The Usumacinta River Basin has nearly a thousand square kilometers of river plain and the greatest biodiversity of any region in Mexico, as well as the least polluted hydrological system. However, according to the results generated by modeling the expected effects of climate change, this region is predicted to suffer high social and environmental vulnerability due to unusually heavy flooding and extreme droughts.

In January 2019, a workshop was organized with environmental authorities, members of civil society and community representatives from the municipalities in the state of Tabasco located in the Usumacinta River Basin. As that event made clear, the effects of climate change are already evident and not only impact the ecosystem but also human communities, in terms of their safety, health, economies, etc.

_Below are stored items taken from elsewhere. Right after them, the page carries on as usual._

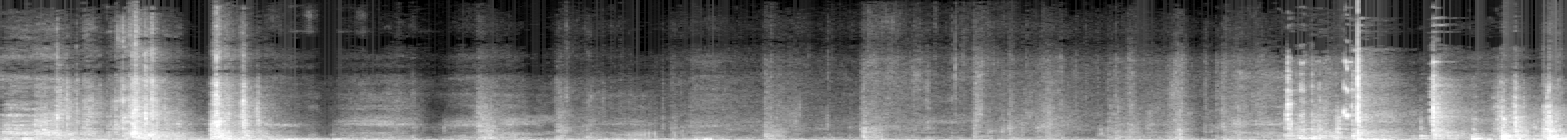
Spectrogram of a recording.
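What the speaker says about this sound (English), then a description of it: "there's a damn bird's nest in the track of this door, because it has a catch in one spot" A sliding door with a bird's nest jammed in its track scrapes and catches as it moves, giving loud irregular bumps, clunks and rattles close by, with no talk.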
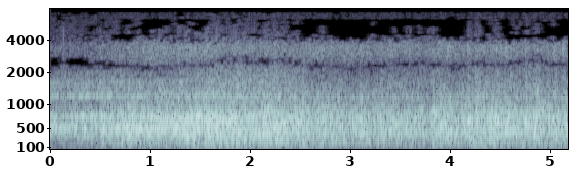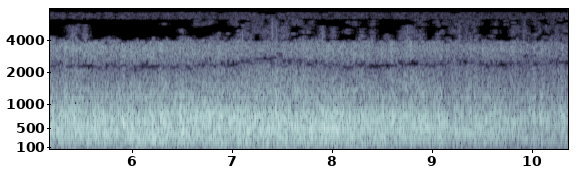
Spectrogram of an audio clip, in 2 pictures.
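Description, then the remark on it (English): A train rumbles steadily along the rails with a continuous rattling clatter, loud, holding an even roar for the whole stretch while the train is still moving. “Let's get off while the train's still moving.”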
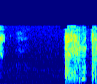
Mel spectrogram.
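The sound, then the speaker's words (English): A person coughs twice in quick succession after near silence, first a longer harsh burst, then a shorter one that is cut off at the end. “I think that I have to cough.”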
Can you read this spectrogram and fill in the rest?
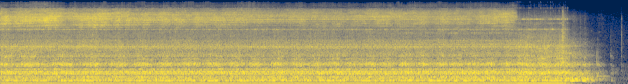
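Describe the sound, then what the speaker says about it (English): Sandpaper rubs against wood spinning on a lathe in a woodworking shop, a steady continuous hiss over the motor's hum that runs unbroken before stopping abruptly near the end. "You have to keep moving the sandpaper or else it will burn it and there will be no use for it anymore."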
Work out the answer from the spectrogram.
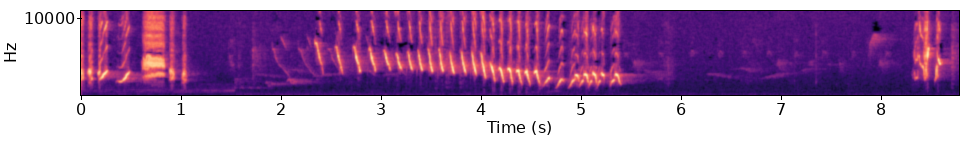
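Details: White-rumped shama kept by an owner, singing loud harsh notes, then a long accelerating trill of rising-and-falling whistled strokes that arcs up and down before ending, followed by silence and a final harsh burst.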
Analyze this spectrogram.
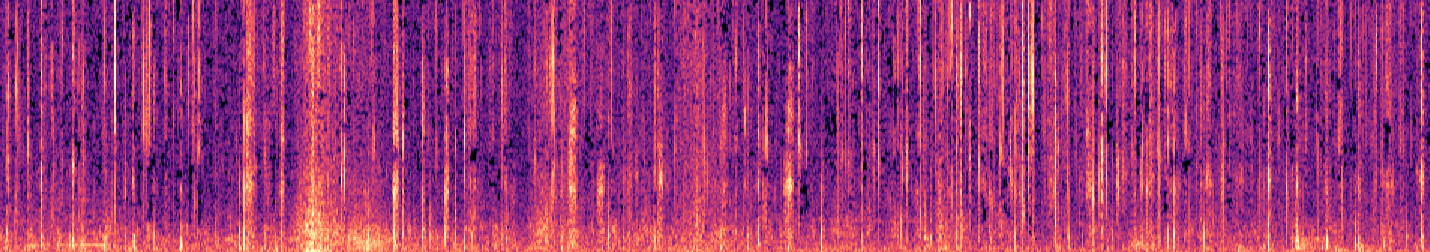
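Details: Tearing, crinkling and crunching sounds of eating run through, with sharp clicks and no voiced animal call.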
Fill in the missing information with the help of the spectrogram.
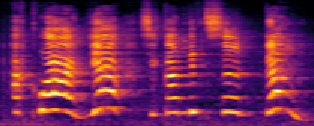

Local authorities and community representatives currently lack the organizational and training processes required to adequately address contingencies in a timely manner, much less to design long-term strategies.

This project seeks to strengthen the institutional capacities and community resilience required to confront the effects of climate change via the creation, training and equipping of collaborative networks in two federal protected natural areas (ANPs) in Tabasco, as well as demonstrate, via pilot projects in four municipalities, the functioning of ecotechniques (wood-saving stoves, “water pots” for rainwater collection and stilt house shelters) as a means of adapting to the effects of climate change at the level of communities and families.


Main activities